Exiting Iraq: Why the U.S. Must End the Military Occupation and Renew the War Against Al Qaeda : Report of a Special Task Force
America's leading expert on democracy delivers the first insider's account of the U.S. occupation of Iraq-a sobering and critical assessment of America's effort to implant democracy
In the fall of 2003, Stanford professor Larry Diamond received a call from Condoleezza Rice, asking if he would spend several months in Baghdad as an adviser to the the American occupation authorities. Diamond had not been a supporter of the war in Iraq, but he felt that the task of building a viable democracy was a worthy goal now that Saddam Hussein's regime had been overthrown. He also thought he could do some good by putting his academic expertise to work in the real world. So in January 2004 he went to Iraq, and the next three months proved to be more of an education than he bargained for.

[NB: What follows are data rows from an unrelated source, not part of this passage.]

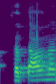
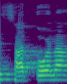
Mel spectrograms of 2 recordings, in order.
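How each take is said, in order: First: सतावना with the "aa" late: "sataavna"; misplaced long vowel. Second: Said in the usual way. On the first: Shown as a demonstration. Teacher showing a misspelt word, late long vowel in सतावना. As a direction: move the long "aa" to the second syllable, सतावना. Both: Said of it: "नहीं".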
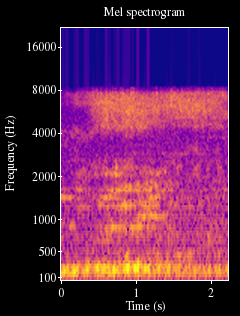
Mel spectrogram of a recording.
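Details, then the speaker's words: 2007 Chevy Silverado V8 after stainless steel exhaust manifold install, one broken bolt still in place: steady, even idle with smooth low burble and no ticking or puffing; earlier exhaust leak now barely audible, normal idle. "Um, like I said, I had an exhaust leak and you really can't hear much of it anymore. I'll go ahead and start it up."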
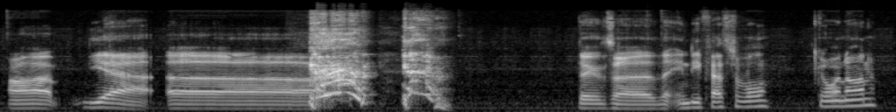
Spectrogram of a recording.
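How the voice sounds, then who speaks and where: A man co-hosting a podcast, reading out game sales in a relaxed way with many fillers. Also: mid-range voice, drawn-out words, a little hiss or hum. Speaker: co-host reading game deals. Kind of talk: casual podcast banter.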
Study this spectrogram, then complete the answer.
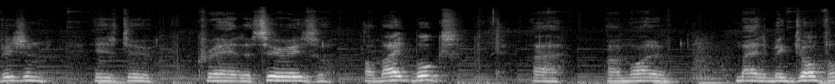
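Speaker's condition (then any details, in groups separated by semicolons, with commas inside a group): Motor neurone disease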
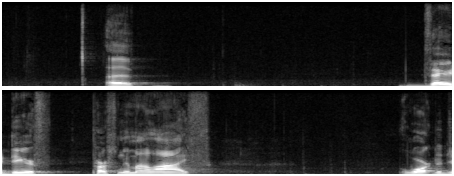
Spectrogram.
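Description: A middle-aged man speaks slowly and deliberately into a microphone, with long pauses.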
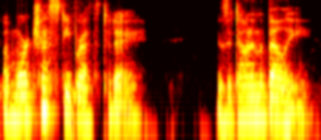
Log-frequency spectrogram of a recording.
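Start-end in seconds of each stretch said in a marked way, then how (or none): none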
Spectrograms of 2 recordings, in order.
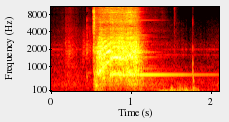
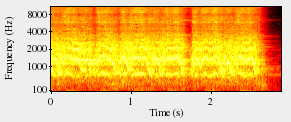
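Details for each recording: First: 1997 Honda ST1100 Pan European, long neglected, cranked on a jump pack with the plugs out. Brief strong whir as the starter spins the engine freely, then winds down; starter works and there is spark. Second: 1997 Honda Pan European ST1100, long neglected, plugs reinstalled, on a jump pack with flammable starting aid: long squealing cranking bursts with short pauses and no catch after a single backfire; extended cranking, no start.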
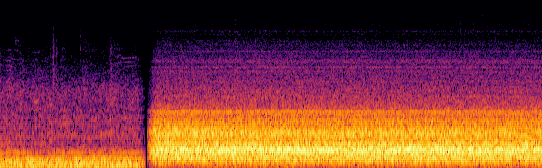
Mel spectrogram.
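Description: Jet airliner cabin noise. A steady low rumble gives way, about two seconds in, to a louder, even rushing noise recorded beside the wing while the plane descends with its flaps extended.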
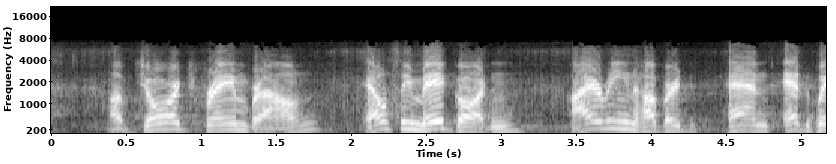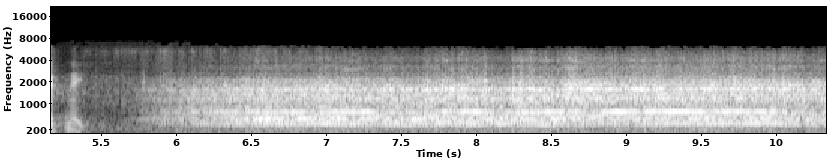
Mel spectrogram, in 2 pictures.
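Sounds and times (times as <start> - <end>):
speech: 0.4 - 5.5
evening steam train whistle wailing: 6.0 - 10.3.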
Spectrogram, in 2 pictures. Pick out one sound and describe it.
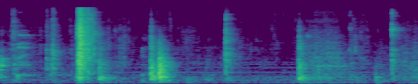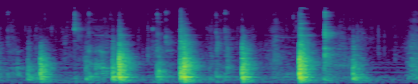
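A metal utensil clinks and scrapes against a glass bowl while mashing potatoes.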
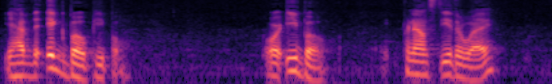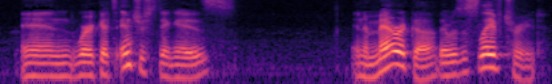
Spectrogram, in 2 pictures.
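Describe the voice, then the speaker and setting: A man's voice: mid-range voice, unhurried, long pauses, darkish tone. A man answering as a guest, earnestly explaining and building his points step by step. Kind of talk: explanatory talk.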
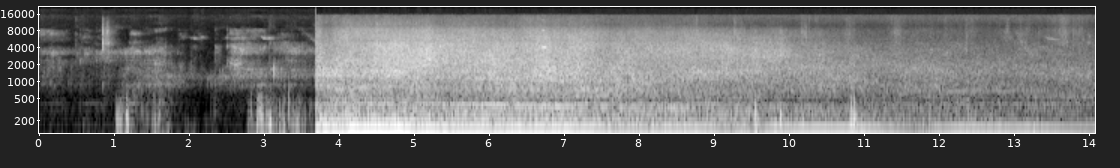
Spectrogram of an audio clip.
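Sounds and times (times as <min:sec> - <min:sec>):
engine humming steadily: 0:03.7 - 0:14.0.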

Diamond found himself part of one of the most audacious undertakings of our time. In Squandered Victory he shows how the American effort to establish democracy in Iraq was hampered not only by insurgents and terrorists but also by a long chain of miscalculations, missed opportunities, and acts of ideological blindness that helped assure that the transition to independence would be neither peaceful nor entirely democratic. He brings us inside the Green Zone, into a world where ideals were often trumped by power politics and where U.S. officials routinely issued edicts that later had to be squared (at great cost) with Iraqi realities. His provocative and vivid account makes clear that Iraq-and by extension, the United States-will spend many years climbing its way out of the hole that was dug during the fourteen months of the American occupation.
Is the insurgency in Iraq a counter-Crusade, a national liberation movement, or a civil war? With a complex understanding of all the intricacies inherent in such a question, Napoleoni provides a mindful discussion, offering a much-needed understanding of how the US occupation of Iraq has catalyzed the cultural, religious, and political divides within the country to create a wholly changed, more volatile landscape. Composed of independent Iraqi Jihadist groups, Islamo-Nationalist and Ba’ath party resistance, ethnic infighting between Sunni, Shi’ite and Kurd, and foreign suicide bombers, the resistance is a divided yet maintains one demand: the end of US occupation.
Overall, Napoleoni offers a breakdown of the current political landscape in Iraq, and a renovated al-Qaeda. Insurgent Iraq is a necessary read for anyone concerned with the future of Iraq, or seeking greater insight into the U.S.’s critical role in the Middle East.